Task goal – An exact copy of every entry is required, without the pictures.

Extracted material –
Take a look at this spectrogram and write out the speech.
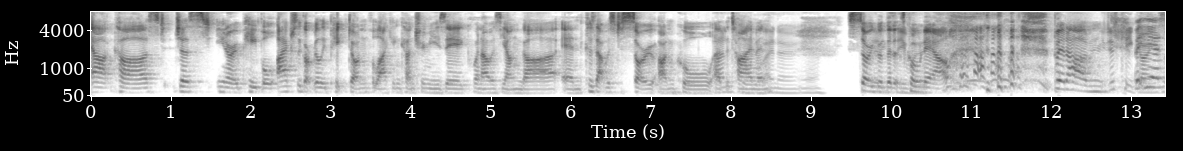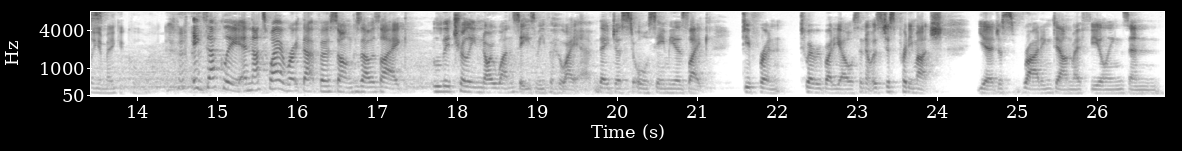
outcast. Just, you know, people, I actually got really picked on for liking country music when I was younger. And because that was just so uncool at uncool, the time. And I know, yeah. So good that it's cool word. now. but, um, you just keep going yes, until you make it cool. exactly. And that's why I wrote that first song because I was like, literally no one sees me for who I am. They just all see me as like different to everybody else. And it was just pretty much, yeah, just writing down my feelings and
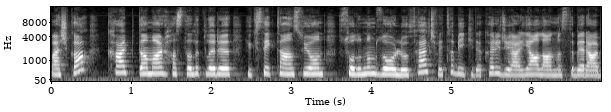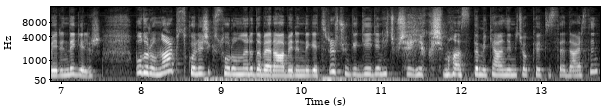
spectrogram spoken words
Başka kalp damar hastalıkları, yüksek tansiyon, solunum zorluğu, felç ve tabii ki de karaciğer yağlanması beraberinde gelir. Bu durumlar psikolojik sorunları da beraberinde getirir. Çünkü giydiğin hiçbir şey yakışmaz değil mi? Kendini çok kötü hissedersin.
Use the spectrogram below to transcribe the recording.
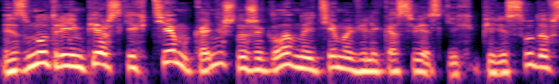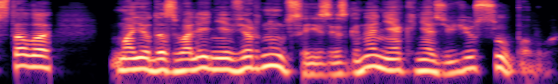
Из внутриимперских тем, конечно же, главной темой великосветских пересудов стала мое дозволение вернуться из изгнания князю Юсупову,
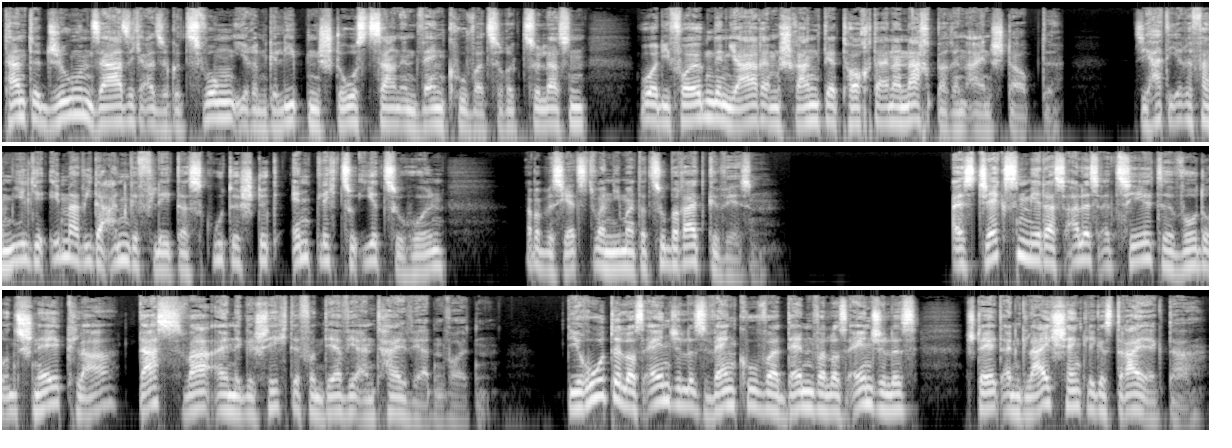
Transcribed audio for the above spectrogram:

Answer below –
Take a look at this spectrogram and write out the speech.
outcast. Just, you know, people, I actually got really picked on for liking country music when I was younger. And because that was just so uncool at uncool, the time. And I know, yeah. So good that it's cool word. now. but, um, you just keep going yes, until you make it cool. exactly. And that's why I wrote that first song because I was like, literally no one sees me for who I am. They just all see me as like different to everybody else. And it was just pretty much, yeah, just writing down my feelings and
spectrogram spoken words
Başka kalp damar hastalıkları, yüksek tansiyon, solunum zorluğu, felç ve tabii ki de karaciğer yağlanması beraberinde gelir. Bu durumlar psikolojik sorunları da beraberinde getirir. Çünkü giydiğin hiçbir şey yakışmaz değil mi? Kendini çok kötü hissedersin.
Use the spectrogram below to transcribe the recording.
Из внутриимперских тем, конечно же, главной темой великосветских пересудов стала мое дозволение вернуться из изгнания князю Юсупову,
Transcribed audio for the above spectrogram:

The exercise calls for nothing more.